Anyhoo this film (based on a short story by the rather overrated Harlan Ellison who maybe should be spared the gallows if only for his halfway-there spoof of Elvis' rise to fame ROCKABILLY) stars Johnson as some teenaged survivor of World War IV (to take place in the year 2024...WW III is right now if you can believe it!) named Vic who's traipsing across the desert landscape with his telepathic pooch Blood, played by Tiger from the old BRADY BUNCH show. The two have a special arrangement keeping 'em together with Vic burrowing out canned food for the dog while Blood uses his special powers to find female companionship (which borders on rape) for his overly-randy master. After getting involved with various other post-apocalyptical maniacs who aren't quite as interesting as the ones you used to see on THE TWILIGHT ZONE and ROAD WARRIOR, Vic is lured by a sexy femme decoy to this underground city called "Topeka" which more or less resembles Disney's "Main Street USA" as run by the Reverend Jim Jones. There he is hitched up to a milking machine in order to provide this artificial community with enough baby juice to keep the population on the rise and if you think Vic is overjoyed at the prospect you better think twice because when they're done with him it's his neck onna chopping block!

Naw, it really ain't as gnarly-edge as other post-kablooey epics of this I said the wandering surface baddies aren't quite as bloodthirsty or deranged as they are in THE ROAD WARRIOR, while the mid-Amerigan satire of Topeka seems to miss the mark by maybe playing it too obvious. And the presence of Jason Robards as the Big Name Draw seems to be just about that 'n nothing more. However A BOY AND HIS DOG has a slight tinge of energy that could have made it into a better film with perhaps a tightened up screenplay and perhaps better direction (L. Q. Jones who got his acting start on LASSIE and other fifties homespun tee-vee viewing directed and co-produced), and hey, there's no way I could hate a film that has Alvy Moore (Mr. Kimball from GREEN ACRES and the other co-producer!) as the cornballus doctor who not only helps Robards out as co-Fuhrer so-to-speak but straps Johnson into the sperm-donating device while brides are lined up for a series of rapid-fire weddings in order to make it all holy! Sure it woulda been fantastic if Moore did his "Mr. Who?" routine with Robards playing the frustrated Oliver Wendell Douglas role, but the guy still does a good hokum acting job here that makes A BOY AND HIS DOG worth the price o' admission if only to see this classic performer once again.

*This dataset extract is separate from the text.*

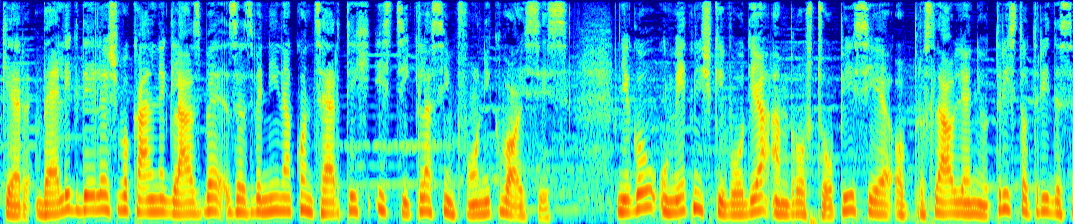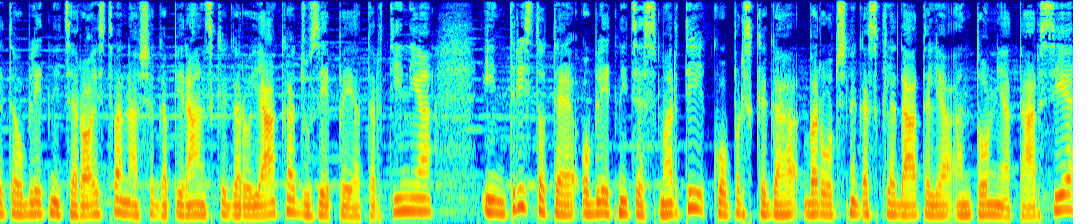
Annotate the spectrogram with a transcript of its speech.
kjer velik delež vokalne glasbe zazveni na koncertih iz cikla Symphonic Voices. Njegov umetniški vodja Ambrož Čopi si je ob proslavljanju 330. obletnice rojstva našega piranskega rojaka Giuseppeja Tartinija in 300. obletnice smrti koperskega baročnega skladatelja Antonija Tarsije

Here're a few Youtube treats, the first the original '75 movie trailer that you might've actually eyeballed at the theatre at the time (I can imagine all of the mothers who took their kids to see BAMBI covering their progeny's eyes at the shot of the curvaceous gal getting dressed!) and the second the actual tee-vee ad which kinda flashes back memories of classic seventies UHF viewing when ads for movies like this would get popped in between PSAs and roll-a-sage chair commercials during GET SMART reruns. As they say in Germany, eat it up!

1 comment:

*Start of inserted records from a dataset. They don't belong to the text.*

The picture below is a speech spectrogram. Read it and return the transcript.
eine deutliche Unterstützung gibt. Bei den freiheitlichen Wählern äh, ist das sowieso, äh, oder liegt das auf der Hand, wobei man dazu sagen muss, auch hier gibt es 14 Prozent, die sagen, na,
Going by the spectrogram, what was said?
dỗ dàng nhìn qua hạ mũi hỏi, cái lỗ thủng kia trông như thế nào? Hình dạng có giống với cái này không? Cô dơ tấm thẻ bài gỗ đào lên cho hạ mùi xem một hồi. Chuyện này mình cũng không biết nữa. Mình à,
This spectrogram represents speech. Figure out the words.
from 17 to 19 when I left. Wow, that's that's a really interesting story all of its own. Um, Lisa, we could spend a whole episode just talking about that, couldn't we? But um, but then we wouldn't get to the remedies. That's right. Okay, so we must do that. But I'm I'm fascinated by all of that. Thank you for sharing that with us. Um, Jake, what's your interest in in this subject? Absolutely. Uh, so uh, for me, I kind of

Anonymous said...

To get the full experience of seeing "A Boy And His Dog" you would have had to have seen it at the World Theatre on Hollywood Boulevard with all the flotsam and jetsam of the boulevard in the audience along with a few bewildered families, and with all sorts of trash lying around the theatre and the projection quality not being the greatest - and followed by "The Hills Have Eyes" and some cheapie kung fu flick. Oh wait - you can't - it's not the '70s any more and the World's long gone as are all the other grindhouses!

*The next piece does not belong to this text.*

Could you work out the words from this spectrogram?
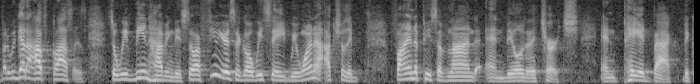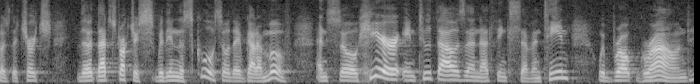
but we got to have classes. So we've been having this. So a few years ago, we said we want to actually find a piece of land and build a church and pay it back because the church, the, that structure is within the school, so they've got to move. And so here in 2000, I think 17, we broke ground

Anyways, it's still a pretty good movie even if the proper environment to see it - that which I saw it in - no longer exists. BTW, Ellison hated it.